The Artist's Mentor ed. Ian Jackman
Misleadingly subtitled "Inspiration from the World's Most Creative Minds" the Artist's Mentor is a fairly obvious attempt to trade on the success of Jackman's previous title, The Writer's Mentor.
Unfortunately, it isn't inspirational to read quotes about the transformation of the artworld in the 80's into a grinding industry of rock-star poseurs and flashes in the pan — or any other chapters. Jackman takes an even-handed approach to diminishing every worthy preconception you harbor about art and working in art: that your work matters, that art is a landscape of progression, that plein air painting adds something (or that it doesn't).
A patchwork of contradictory quotations from artists and critics, you can find a quote to support anything you like, here. And one to support the opposite, too. Snarkiness and pessimism abound. Inspiration? I don't think so. Avoid this one, if you still harbor a love of fairy tales. But you can find some occasionally self-deprecating humor, if you like to include quotes in your blog:

"Have you ever met an artist that didn't want to be famous? Artists are the greatest delayed-gratification people in the world." — Mary Beth Edelson

Creative Authenticity by Ian Roberts
Still in the beginning stages of reading this one, which I grabbed on impulse from the shelves at Borders.
Subtitled "Sixteen Principles to Clarify and Deepen Your Artistic Vision," Roberts makes an initial case for Beauty, and as I'm a stickler for words, I have the sense that he's mis-applying "beauty" in his argument. I think if he and I could agree on the proper term, we'd probably not be far apart in viewpoint. His writing is accessible and his anecdotes are interesting. Semantics aside, the book is motivating — and inspirational — for artists that are seeking to fan the flame of their artistic calling: like Julie Cameron's lectures, but without the exercises.

So ... what's on your holiday reading list?

Friday, December 5, 2008

Arizona - land of potholes

Near Madera Canyon, December 5, 2008, watercolor 8.25"x5.125" (21x13cm)
I picked up a 'how to' watercolor book a while back. It illustrated all these techniques that my instructors pretty much forbade me from using, like glazing, because (in the hands of an inexperienced student) they muddied colors.

And in the book, they'd do this thing, like putting down a coat of paynes gray before putting in some other color, to dull the color and make it look like atmospheric perspective, or shading. My teachers would have been appalled -- for one thing, Payne's Gray was strictly prohibited. (For another, we were supposed to pre-mix and put down the color and value as it is intended, not use layers, which was considered to be somehow polluting the purity of the original stroke).

But, I tell myself, I'm a big boy now. I can make my own rules. No longer a penniless student, I now own a tube of Payne's Gray -- I can use it if I want. There's more: I also now own one of my mentor's paintings... and he glazed. Man, did he glaze.

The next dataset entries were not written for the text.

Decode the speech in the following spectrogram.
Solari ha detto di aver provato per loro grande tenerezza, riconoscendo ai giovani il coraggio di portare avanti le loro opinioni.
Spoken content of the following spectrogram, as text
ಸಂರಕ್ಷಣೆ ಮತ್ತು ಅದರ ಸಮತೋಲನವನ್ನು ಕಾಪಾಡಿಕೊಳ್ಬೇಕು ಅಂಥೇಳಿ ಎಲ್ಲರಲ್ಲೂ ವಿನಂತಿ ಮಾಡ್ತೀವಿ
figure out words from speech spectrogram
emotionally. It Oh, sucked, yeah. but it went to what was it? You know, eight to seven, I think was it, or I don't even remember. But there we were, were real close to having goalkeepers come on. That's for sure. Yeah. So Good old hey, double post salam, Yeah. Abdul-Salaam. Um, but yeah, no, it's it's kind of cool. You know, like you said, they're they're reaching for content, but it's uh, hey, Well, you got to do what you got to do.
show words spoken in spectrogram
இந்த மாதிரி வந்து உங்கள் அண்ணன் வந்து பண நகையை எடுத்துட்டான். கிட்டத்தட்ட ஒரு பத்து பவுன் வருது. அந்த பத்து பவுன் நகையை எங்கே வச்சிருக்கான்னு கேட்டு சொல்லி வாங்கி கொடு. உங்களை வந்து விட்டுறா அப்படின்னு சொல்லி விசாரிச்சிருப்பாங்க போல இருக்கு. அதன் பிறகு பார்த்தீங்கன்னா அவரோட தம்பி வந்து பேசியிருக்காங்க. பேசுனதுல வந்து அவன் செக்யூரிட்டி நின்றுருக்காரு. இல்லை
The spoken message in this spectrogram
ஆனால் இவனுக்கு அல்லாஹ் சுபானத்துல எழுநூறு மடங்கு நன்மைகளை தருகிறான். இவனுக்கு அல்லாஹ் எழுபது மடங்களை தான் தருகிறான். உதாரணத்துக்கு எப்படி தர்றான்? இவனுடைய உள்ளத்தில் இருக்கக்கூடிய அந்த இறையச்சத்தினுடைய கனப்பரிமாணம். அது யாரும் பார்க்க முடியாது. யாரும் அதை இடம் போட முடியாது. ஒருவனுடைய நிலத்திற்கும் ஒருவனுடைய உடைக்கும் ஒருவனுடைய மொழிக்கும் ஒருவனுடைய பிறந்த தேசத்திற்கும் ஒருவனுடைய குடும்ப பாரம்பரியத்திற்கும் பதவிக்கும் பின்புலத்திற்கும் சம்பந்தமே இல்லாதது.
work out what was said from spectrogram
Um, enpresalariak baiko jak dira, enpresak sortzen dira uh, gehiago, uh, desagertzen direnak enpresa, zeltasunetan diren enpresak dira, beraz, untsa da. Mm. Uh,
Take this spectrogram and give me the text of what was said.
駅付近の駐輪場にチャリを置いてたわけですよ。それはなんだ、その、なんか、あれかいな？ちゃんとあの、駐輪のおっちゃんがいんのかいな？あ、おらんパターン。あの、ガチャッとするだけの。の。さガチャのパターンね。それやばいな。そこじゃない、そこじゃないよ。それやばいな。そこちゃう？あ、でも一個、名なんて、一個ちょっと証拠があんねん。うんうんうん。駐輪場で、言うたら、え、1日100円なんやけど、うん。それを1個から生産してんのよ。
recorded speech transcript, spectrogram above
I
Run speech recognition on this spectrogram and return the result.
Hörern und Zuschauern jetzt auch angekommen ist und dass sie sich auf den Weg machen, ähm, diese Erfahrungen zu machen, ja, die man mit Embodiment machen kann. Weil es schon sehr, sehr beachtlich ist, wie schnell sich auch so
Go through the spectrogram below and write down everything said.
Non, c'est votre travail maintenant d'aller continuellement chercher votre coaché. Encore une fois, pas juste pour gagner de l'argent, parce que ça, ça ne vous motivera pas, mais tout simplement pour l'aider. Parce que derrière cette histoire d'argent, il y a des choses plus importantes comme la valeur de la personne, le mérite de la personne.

In this book, there was one particular exercise of distant hills with a castle on it, which I attempted. [My results were ... not unlike a painting by Bob Ross's least apt pupil.] I did the work to understand the concept. But, I didn't care for the result. In particular, I disliked the look of those "distant hills" with their two blurry layers, one of paynes gray and one of blue.

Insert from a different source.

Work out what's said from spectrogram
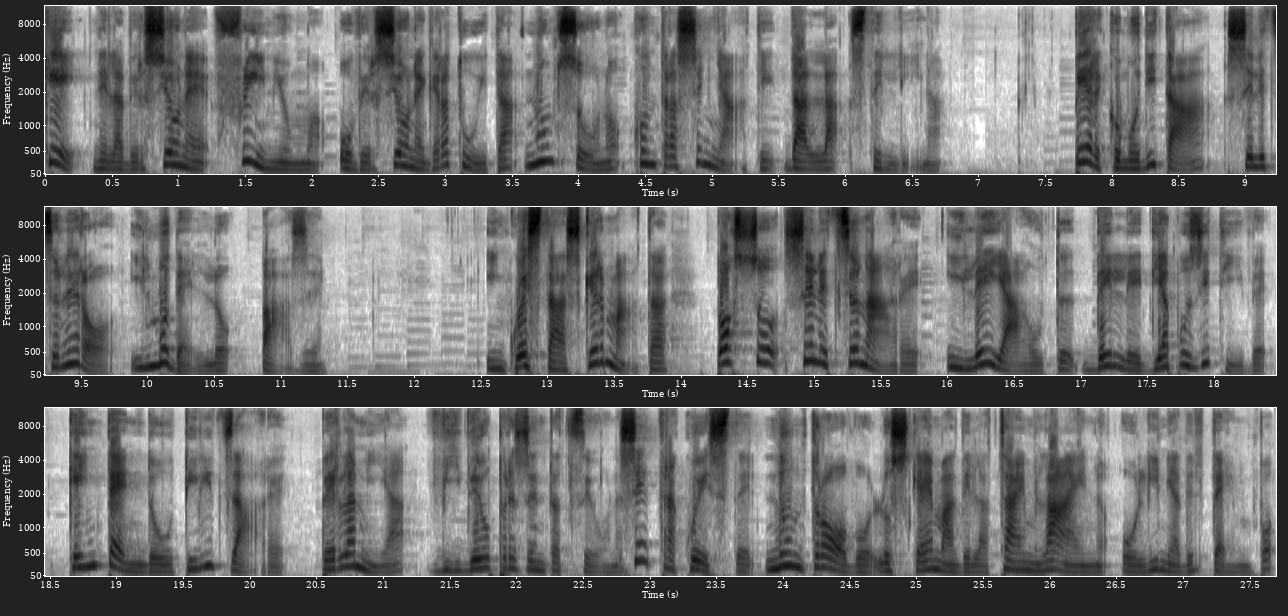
che nella versione freemium o versione gratuita non sono contrassegnati dalla stellina. Per comodità selezionerò il modello base. In questa schermata posso selezionare i layout delle diapositive che intendo utilizzare per la mia videopresentazione. Se tra queste non trovo lo schema della timeline o linea del tempo,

Yet, when you're out in the field, and there's this thing you want to do, and all you've ever seen for it is the one thing you don't like. So, you try to do something different, but no matter how you try, it comes out just like the thing you don't like. It's like when you're going down the road, and you see this pothole you want to miss, but if you keep looking at the pothole instead of the clear spot next to it, it's a fair bet you will steer your tires straight into that hole. And wince.